Activity: Print the entries underneath word for word, omitting whatever pictures they contain.

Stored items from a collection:
________________________________________

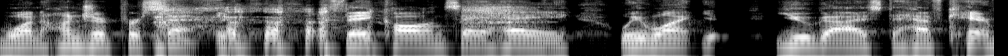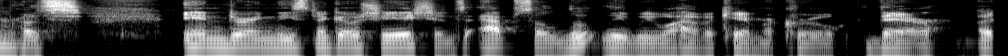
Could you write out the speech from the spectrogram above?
100%. If, they call and say, hey, we want you guys to have cameras in during these negotiations, absolutely, we will have a camera crew there uh,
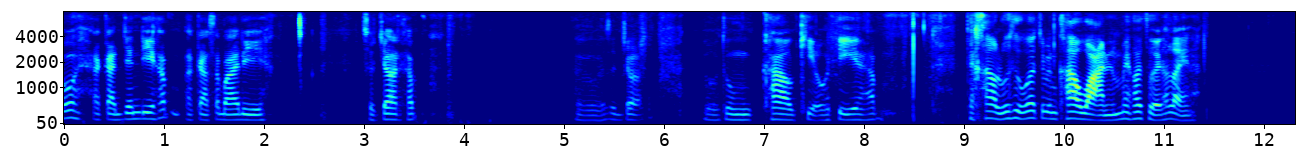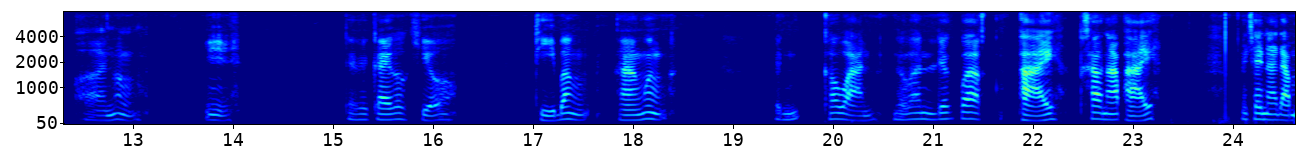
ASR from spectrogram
อ้ยอากาศเย็นดีครับ อากาศสบายดี สุดยอดครับเออสุดยอดดูตรงข้าวเขียวดีนะครับ แต่ข้าวรู้สึกว่าจะเป็นข้าวหวานไม่ค่อยสวยเท่าไหร่นะหวานบ้างนี่แต่ไกลๆก็เขียว ถี่บ้างหางบ้างเป็นข้าวหวานหรือว่าเรียกว่าผายข้าวนาผาย ไม่ใช่นาดำ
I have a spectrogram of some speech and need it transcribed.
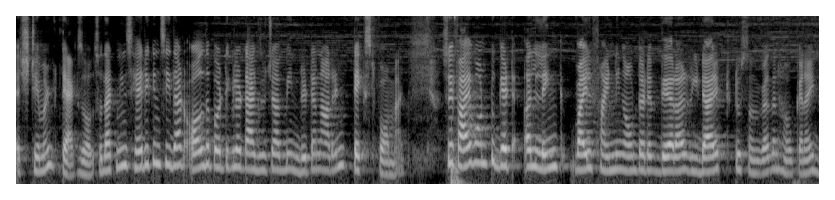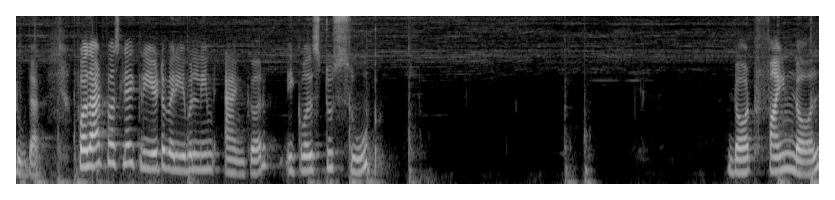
HTML tags also. That means here you can see that all the particular tags which have been written are in text format. So if I want to get a link while finding out that if there are redirected to somewhere then how can I do that? For that firstly I create a variable named anchor equals to soup dot find all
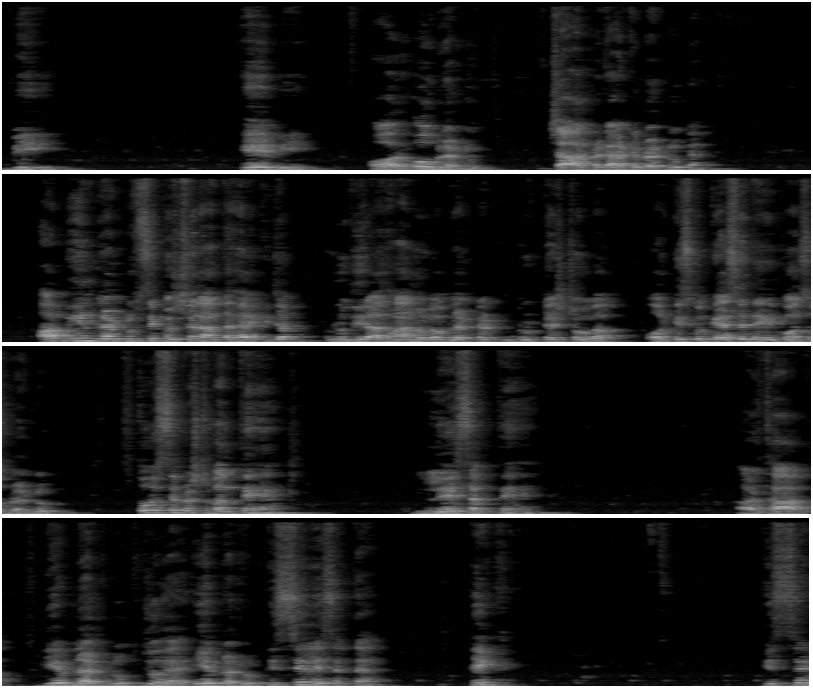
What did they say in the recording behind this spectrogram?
बी ए बी और ओ ब्लड ग्रुप चार प्रकार के ब्लड ग्रुप है. अब इन ब्लड ग्रुप से क्वेश्चन आता है कि जब रुधिर आधान होगा ब्लड ग्रुप टेस्ट होगा और किसको कैसे देंगे कौन सा ब्लड ग्रुप तो इससे प्रश्न बनते हैं, ले सकते हैं अर्थात ये ब्लड ग्रुप जो है ए ब्लड ग्रुप किससे ले सकता है? ठीक? किससे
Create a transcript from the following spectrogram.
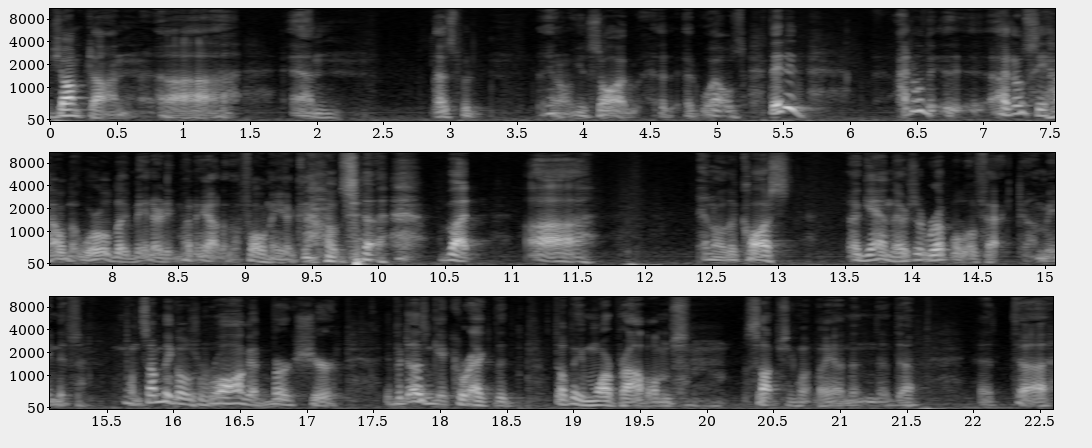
jumped on, uh, and that's what you know you saw it at, at, Wells. They did. I don't. I don't see how in the world they made any money out of the phony accounts, but uh, you know the cost. Again, there's a ripple effect. I mean, when something goes wrong at Berkshire, if it doesn't get corrected, there'll be more problems subsequently, and, and, and it uh,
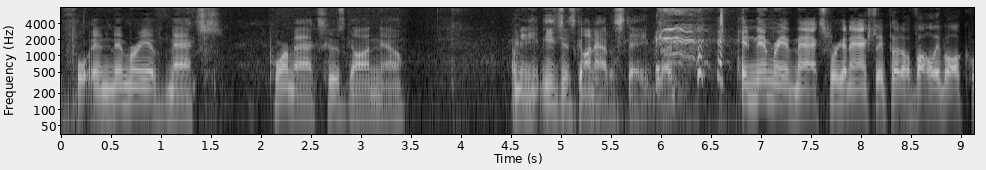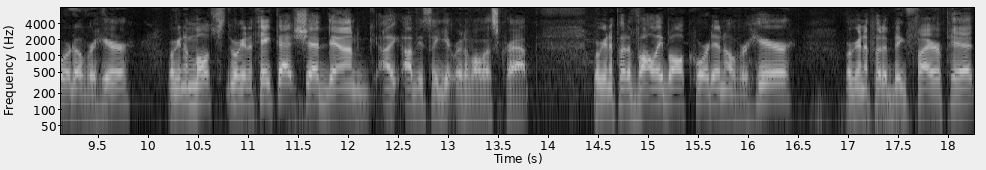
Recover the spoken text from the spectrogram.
for in memory of Max, poor Max, who's gone now. I mean, he's just gone out of state, but in memory of Max, we're going to actually put a volleyball court over here. We're going to mulch. We're going to take that shed down. Obviously, get rid of all this crap. We're going to put a volleyball court in over here. We're going to put a big fire pit,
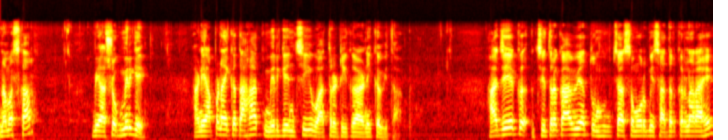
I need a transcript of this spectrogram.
नमस्कार. मी अशोक मिरगे आणि आपण ऐकत आहात मिरगेंची वात्रटीका आणि कविता. आज एक चित्रकाव्य तुमच्यासमोर मी सादर करणार आहे.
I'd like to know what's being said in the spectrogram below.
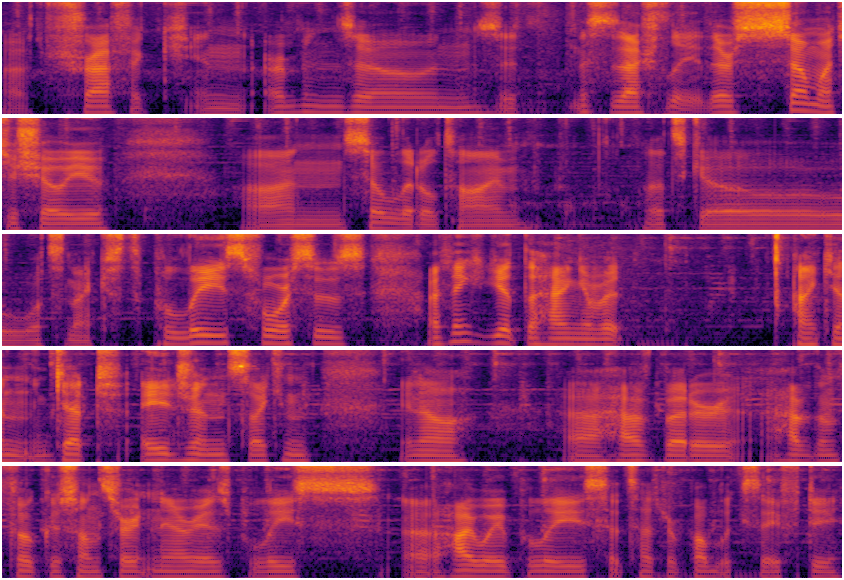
uh, traffic in urban zones. It, this is actually, there's so much to show you on so little time. Let's go, what's next? Police forces, I think you get the hang of it. I can get agents, I can, you know, uh, have better, have them focus on certain areas, police, uh, highway police, etc., public safety.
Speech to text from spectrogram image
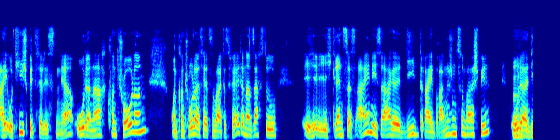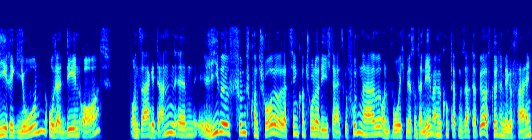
IoT-Spezialisten, ja, oder nach Controllern. Und Controller ist jetzt ein weites Feld. Und dann sagst du, ich, ich grenze das ein. Ich sage die drei Branchen zum Beispiel oder mhm. die Region oder den Ort und sage dann, ähm, liebe fünf Controller oder zehn Controller, die ich da jetzt gefunden habe und wo ich mir das Unternehmen angeguckt habe und gesagt habe, ja, das könnte mir gefallen,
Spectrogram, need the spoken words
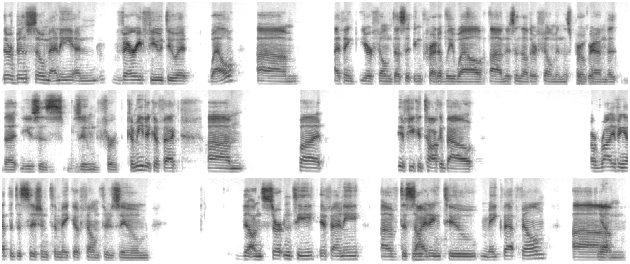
there have been so many and very few do it well. Um, I think your film does it incredibly well. Um, there's another film in this program that, that uses Zoom for comedic effect. Um, but if you could talk about arriving at the decision to make a film through Zoom, the uncertainty, if any, of deciding to make that film, um,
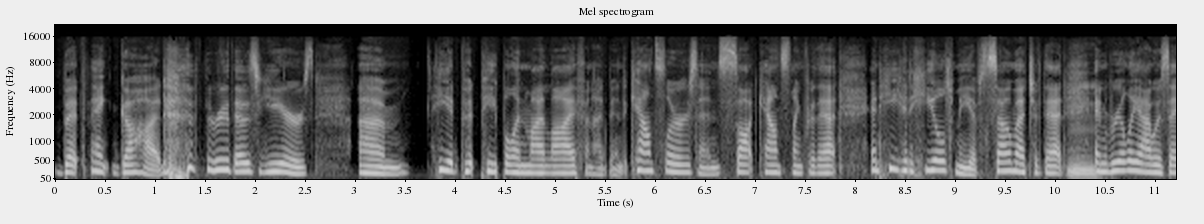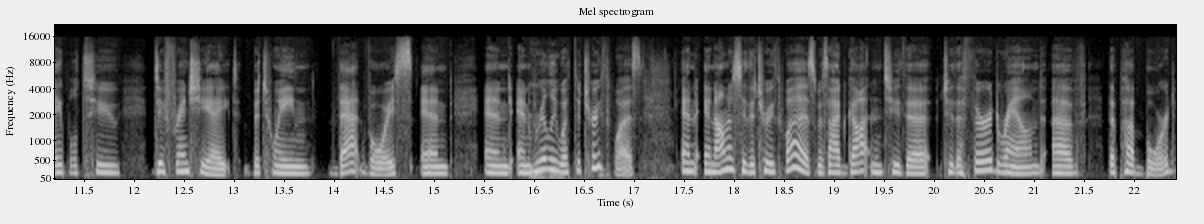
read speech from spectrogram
But thank God, through those years, um, he had put people in my life, and I'd been to counselors and sought counseling for that, and he had healed me of so much of that. And really, I was able to differentiate between that voice and and and really what the truth was. And and honestly, the truth was was I'd gotten to the to the third round of the pub board,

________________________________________

Task result:
Could you write out the speech from the spectrogram above?
100%. If, they call and say, hey, we want you guys to have cameras in during these negotiations, absolutely, we will have a camera crew there uh,
ASR from spectrogram
อ้ยอากาศเย็นดีครับ อากาศสบายดี สุดยอดครับเออสุดยอดดูตรงข้าวเขียวดีนะครับ แต่ข้าวรู้สึกว่าจะเป็นข้าวหวานไม่ค่อยสวยเท่าไหร่นะหวานบ้างนี่แต่ไกลๆก็เขียว ถี่บ้างหางบ้างเป็นข้าวหวานหรือว่าเรียกว่าผายข้าวนาผาย ไม่ใช่นาดำ
I have a spectrogram of some speech and need it transcribed.
HTML tags also. That means here you can see that all the particular tags which have been written are in text format. So if I want to get a link while finding out that if there are redirected to somewhere then how can I do that? For that firstly I create a variable named anchor equals to soup dot find all
What did they say in the recording behind this spectrogram?
बी ए बी और ओ ब्लड ग्रुप चार प्रकार के ब्लड ग्रुप है. अब इन ब्लड ग्रुप से क्वेश्चन आता है कि जब रुधिर आधान होगा ब्लड ग्रुप टेस्ट होगा और किसको कैसे देंगे कौन सा ब्लड ग्रुप तो इससे प्रश्न बनते हैं, ले सकते हैं अर्थात ये ब्लड ग्रुप जो है ए ब्लड ग्रुप किससे ले सकता है? ठीक? किससे
Create a transcript from the following spectrogram.
jumped on, uh, and that's what you know you saw it at, at, Wells. They did. I don't. I don't see how in the world they made any money out of the phony accounts, but uh, you know the cost. Again, there's a ripple effect. I mean, when something goes wrong at Berkshire, if it doesn't get corrected, there'll be more problems subsequently, and, and, and it uh,
Recover the spoken text from the spectrogram.
for in memory of Max, poor Max, who's gone now. I mean, he's just gone out of state, but in memory of Max, we're going to actually put a volleyball court over here. We're going to mulch. We're going to take that shed down. Obviously, get rid of all this crap. We're going to put a volleyball court in over here. We're going to put a big fire pit,
I need a transcript of this spectrogram.
नमस्कार. मी अशोक मिरगे आणि आपण ऐकत आहात मिरगेंची वात्रटीका आणि कविता. आज एक चित्रकाव्य तुमच्यासमोर मी सादर करणार आहे.
I'd like to know what's being said in the spectrogram below.
uh, traffic in urban zones. It, this is actually, there's so much to show you on so little time. Let's go, what's next? Police forces, I think you get the hang of it. I can get agents, I can, you know, uh, have better, have them focus on certain areas, police, uh, highway police, etc., public safety.
Speech to text from spectrogram image
IoT-Spezialisten, ja, oder nach Controllern. Und Controller ist jetzt ein weites Feld. Und dann sagst du, ich, ich grenze das ein. Ich sage die drei Branchen zum Beispiel oder mhm. die Region oder den Ort und sage dann, ähm, liebe fünf Controller oder zehn Controller, die ich da jetzt gefunden habe und wo ich mir das Unternehmen angeguckt habe und gesagt habe, ja, das könnte mir gefallen,
Spectrogram, need the spoken words
there have been so many and very few do it well. Um, I think your film does it incredibly well. Um, there's another film in this program that, that uses Zoom for comedic effect. Um, but if you could talk about arriving at the decision to make a film through Zoom, the uncertainty, if any, of deciding to make that film, um,
read speech from spectrogram
But thank God, through those years, um, he had put people in my life, and I'd been to counselors and sought counseling for that, and he had healed me of so much of that. And really, I was able to differentiate between that voice and and and really what the truth was. And and honestly, the truth was was I'd gotten to the to the third round of the pub board,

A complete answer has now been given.